An Immediate Return to Second Left Hand Canyon. With a Truck.
As Tom and I explored the lower regions of Second Left Hand Canyon we knew that we needed to enlist our friend Terry and his truck in order to get beyond where we’d been. As luck would have it we had scheduled a hike with him the following day and so after informing him of the plan, we all headed off up canyon the very next morning. Bringing the truck turned out to be a very smart idea: the rough dirt and rock road soon became muddy with snow melt and then became flecked with patches of snow itself. Some areas too had been washed out, all of which was above my car’s paygrade.
Driving up the canyon we traveled through healthy dense pine and fir forest and more of the sandstone hoodoos and conglomerates we’d seen below. It was quite beautiful and Terry was scoping out potential camping places while he was driving. As we climbed in altitude and snow became more prevalent we all decided to stop and find a place to hike, wherein a very steep sandstone hill appeared to our left which I immediately decided we should climb. Difficult footing and a stupid amount of slope contributed to a very hard scramble; the descent (after we reached the point in which the rock was no longer going to support our attempts to scale it) involved lots of sliding and some ungraceful, if not slightly dangerous, maneuvering. All was not in vain however because in addition to the fantastic vistas from up there, Tom had spotted a really lovely looking side canyon.

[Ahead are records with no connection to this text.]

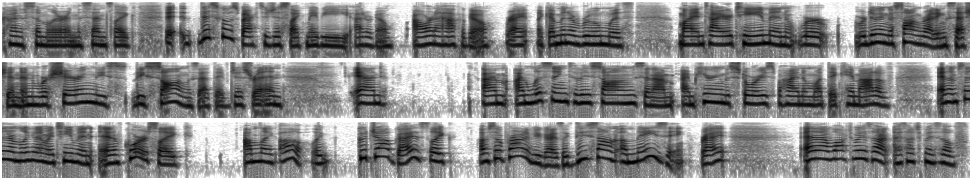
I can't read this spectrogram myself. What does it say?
kind of similar in the sense like it, this goes back to just like maybe I don't know hour and a half ago, right? Like I'm in a room with my entire team and we're we're doing a songwriting session and we're sharing these these songs that they've just written and I'm I'm listening to these songs and I'm I'm hearing the stories behind them, what they came out of, and I'm sitting there, I'm looking at my team, and and of course, like I'm like, oh, like good job, guys, like I'm so proud of you guys, like these sound amazing, right? And I walked away, I thought I thought to myself,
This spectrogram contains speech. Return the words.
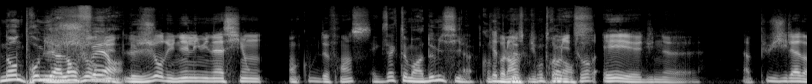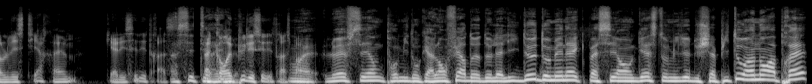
Nantes promis le à jour l'enfer. du- Le jour d'une élimination en Coupe de France Exactement, à domicile. contre 4-2. Lens du Contre premier Lens. tour et d'une euh, d'un pugilat dans le vestiaire quand même qui a laissé des traces. Ah, c'est Enfin, qui aurait pu laisser des traces. Ouais, le FC Nantes promis donc à l'enfer de, de la Ligue 2. Domenech passé en guest au milieu du chapiteau. Un an après,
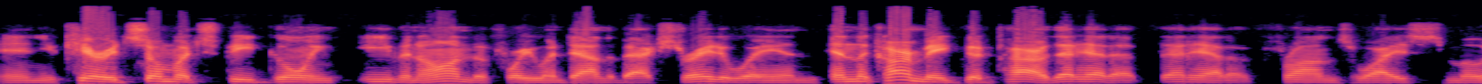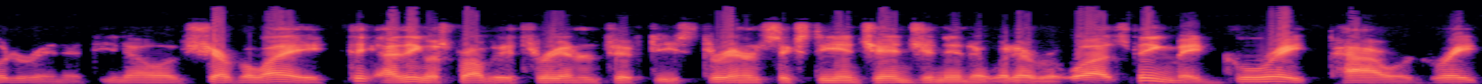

This turned out to be incredibly fortunate because as we walked up this side canyon we realized it was very possibly the most beautiful one we’d ever been in. Similar to the landscape of Red Canyon, the vivid orange sandstone hoodoos provided stark contrast to the rich deep greens of the fir and spruce. As we picked our way upstream the geology became even more dramatic and the trees taller, clear water cascaded over boulders and ledges, and bright white snow pockets offset the saturated palette. It was superb.
The canyon split at about a mile and we first turned east, continuing our way up the mesa. This canyon split again numerous times, often dead ending in dry falls, but I scurried ahead through one split for another half mile after we’d been walking up the east fork for an hour and noted that this one at least continued on. At this point however we’d been exploring for over 3 hours and hadn’t even entered the west canyon at the original split so we agreed to backtrack and the continue on up that fork. None of these canyons were anything less than spectacular, but this one was probably the most photogenic in addition to having a tiny waterfall running through a hollow log. Unfortunately my photo of the stream running through the log is uninspired at best. I took a video, but I can’t upload those to the blog.
This west fork ended abruptly a mile from the split in a waterfall and thick snowpack which ended our exploration and caused us to retrace our steps down canyon. It was such an overwhelmingly beautiful hike that none of us wanted it to end but it turned out to be a good stopping point time-wise. And though we’d probably only covered 6 or 7 miles, there was a fair amount of scrambling involved at many points and so we felt as though we’d earned our beer. Speaking of scrambling, the opportunity to climb up slickrock and sandstone is something I really, really enjoy and so in addition to this being an stunningly gorgeous hike, it had been a really fun one. It was pretty much the perfect day, a fact that I couldn’t help but be aware of, even before we even reached our turnaround.